From the shimmering swirl of waters where many, many thoughts ago the slave-ship first saw the square tower of Jamestown have flowed down to our day three streams of thinking: one from the larger world here and over-seas, saying, the multi... Read more of OF THE TRAINING OF BLACK MEN at Martin Luther King.caInformational Site Network Informational
Privacy

Home Ghost Stories Categories Authors Books Search

Ghost Stories

The Boy Who Was Caught
Nothing is more common in India than seeing a ghost. ...

Erichtho
When Sextus sought Erichtho he chose his time in t...

The Dog In The Haunted Room
The author's friend, Mr. Rokeby, lives, and has lived f...

The Choking Ghost Of House Near Sandyford Place Glasgow
The last time I was passing through Glasgow, I put up...

Back From That Bourne
ANONYMOUS We are permitted to make extracts from a...

The Cripplegate Ghost
The following story, well authenticated in the neighb...

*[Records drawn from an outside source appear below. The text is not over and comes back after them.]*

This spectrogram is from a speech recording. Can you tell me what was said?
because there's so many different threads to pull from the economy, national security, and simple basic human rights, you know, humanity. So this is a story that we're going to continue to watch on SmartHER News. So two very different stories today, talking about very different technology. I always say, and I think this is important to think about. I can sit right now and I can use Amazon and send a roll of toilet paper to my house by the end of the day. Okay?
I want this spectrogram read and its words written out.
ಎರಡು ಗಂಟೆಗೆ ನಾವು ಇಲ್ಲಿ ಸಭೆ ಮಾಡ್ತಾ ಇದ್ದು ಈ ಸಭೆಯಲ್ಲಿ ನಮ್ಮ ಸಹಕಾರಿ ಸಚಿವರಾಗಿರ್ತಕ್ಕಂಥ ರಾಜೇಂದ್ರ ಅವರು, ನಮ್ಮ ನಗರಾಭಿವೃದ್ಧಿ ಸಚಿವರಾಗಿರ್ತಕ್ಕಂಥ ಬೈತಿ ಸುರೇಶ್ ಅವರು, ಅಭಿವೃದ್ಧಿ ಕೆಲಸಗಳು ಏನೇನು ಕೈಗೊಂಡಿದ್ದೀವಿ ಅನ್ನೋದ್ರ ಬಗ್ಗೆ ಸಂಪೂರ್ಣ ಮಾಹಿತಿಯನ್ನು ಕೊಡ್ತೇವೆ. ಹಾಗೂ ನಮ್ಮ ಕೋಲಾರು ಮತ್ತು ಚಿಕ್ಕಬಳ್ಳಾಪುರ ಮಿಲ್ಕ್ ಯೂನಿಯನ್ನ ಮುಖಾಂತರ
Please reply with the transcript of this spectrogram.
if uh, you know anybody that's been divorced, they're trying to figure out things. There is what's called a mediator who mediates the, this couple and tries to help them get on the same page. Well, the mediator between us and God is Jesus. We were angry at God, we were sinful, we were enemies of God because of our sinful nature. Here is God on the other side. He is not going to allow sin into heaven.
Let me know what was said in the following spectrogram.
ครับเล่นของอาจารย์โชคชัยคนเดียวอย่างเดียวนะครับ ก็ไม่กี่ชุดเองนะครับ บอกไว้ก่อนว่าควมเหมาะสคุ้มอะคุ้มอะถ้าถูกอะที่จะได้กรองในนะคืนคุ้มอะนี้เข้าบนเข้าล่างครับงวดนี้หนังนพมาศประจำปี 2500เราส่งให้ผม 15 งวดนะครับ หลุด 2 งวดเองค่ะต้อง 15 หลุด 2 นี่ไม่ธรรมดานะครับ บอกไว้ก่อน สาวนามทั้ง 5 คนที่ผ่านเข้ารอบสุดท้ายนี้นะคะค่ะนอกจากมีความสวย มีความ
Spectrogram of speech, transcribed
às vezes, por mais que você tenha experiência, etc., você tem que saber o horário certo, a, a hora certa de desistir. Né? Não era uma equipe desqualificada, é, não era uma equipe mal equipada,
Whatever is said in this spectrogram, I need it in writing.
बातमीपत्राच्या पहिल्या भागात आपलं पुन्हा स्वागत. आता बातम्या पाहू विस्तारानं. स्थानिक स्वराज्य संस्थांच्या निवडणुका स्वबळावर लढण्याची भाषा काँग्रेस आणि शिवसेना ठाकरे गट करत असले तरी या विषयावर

The Merewigs
During the time that I lived in Essex, I had the plea...

The Story Of Glam
There was a man named Thorhall, who lived at Thorhall-s...

The Mystery Of The Circular Chamber
One day in late September I received the following lett...

Prefatory
This work owes its appearance to the absence of any che...





Extraordinary Double Dream Without Any Corresponding Event






The late Reverend Mr. Joseph Wilkins, a dissenting clergyman, at
Weymouth, in Dorsetshire, had the following remarkable dream, which is
copied verbatim from a short account of his life.

"One night, soon after I was in bed, I fell asleep, and dreamed I was
going to London. I thought it would not be much out of my way to go
through Gloucestershire, and call upon my friends there. Accordingly, I
set out; but remember nothing that happened by the way, till I came to
my father's house, when I went to the fore door and tried to open it,
but found it fast; then I went to our back door, which I opened and went
in: but finding all the family were in bed, I went across the rooms
only, and walked up stairs, entered the room where my father and mother
were in bed, and as I passed by the side of the bed in which my father
lay, I found him asleep, or thought he was so; then I went to the other
side, and as I just turned the foot of the bed, I found my mother awake,
to whom I said these words, 'Mother, I am going a long journey, and am
come to bid you good-bye;' upon which she answered me in a fright--'O!
dear son, thee art dead!' with which I awoke, and took no notice of it
more than a common dream, only it appeared to me very perfect, as
sometimes dreams will. But, in a few days after, as soon as a letter
could reach me, I received one by the post from my father; upon the
receipt of which I was a little surprised, and concluded something
extraordinary must have happened, as it was but a little before I had
had a letter from my friends, and all were well: but, upon opening it, I
was still more surprised; for my father addressed me as though I was
dead, desiring me, if alive, or whose ever hands the letter might fall
into, to write immediately. But, if the letter found me living, they
concluded I should not live long, and gave this as a reason for their
fears--That on such a night (naming it), after they were in bed, my
father asleep and my mother awake, she heard somebody try to open the
fore door, but finding it fast, he went to the back door, which he
opened, and came in, and went directly through the room up stairs, and
she perfectly knew it to be my step, come to her bed-side, and spoke to
her these words, 'Mother, I am going a long journey, and am come to bid
you good-bye,' upon which she answered in a fright, 'O! dear son, thee
art dead!' (which were the very circumstances and words of my dream);
but she heard nothing more, she saw nothing (neither did I in my dream,
as it was all dark). Upon this she awoke my father, and told him what
had passed, but he endeavoured to appease her, persuading her it was
only a dream; but she insisted on it, it was no dream, for that she was
as perfectly awake as ever, and had not had the least inclination to
sleep since she had been in bed (from which I am apt to think it was at
the very same instant with my dream, though the distance between us
was about one hundred miles, but of this I cannot speak positively).
This affair happened whilst I was at the academy at Ottery, in the
county of Devon, and I believe in the year 1754; and at this distance
every circumstance is very fresh in my mind. I have since had frequent
opportunities of talking over the affair with my mother, and the whole
circumstance was as fresh upon her mind as it was upon mine. I have
often thought that her sensation as to this matter was stronger than
mine; and, what some may think strange, I cannot remember any thing
remarkable happened thereon; and that this is only a plain simple
narrative of matter of fact."

The above relation must convince credulous people how necessary it is,
not to place implicit confidence in dreams, or suffer them to make too
great an impression on the mind, as they are most frequently merely the
result of our waking thoughts.





Next: Remarkable Instances Of The Power Of Vision

Previous: The Maniac Or Fatal Effects Of Wanton Mischief



Add to del.icio.us Add to Reddit Add to Digg Add to Del.icio.us Add to Google Add to Twitter Add to Stumble Upon
Add to Informational Site Network
Report
Privacy
SHAREADD TO EBOOK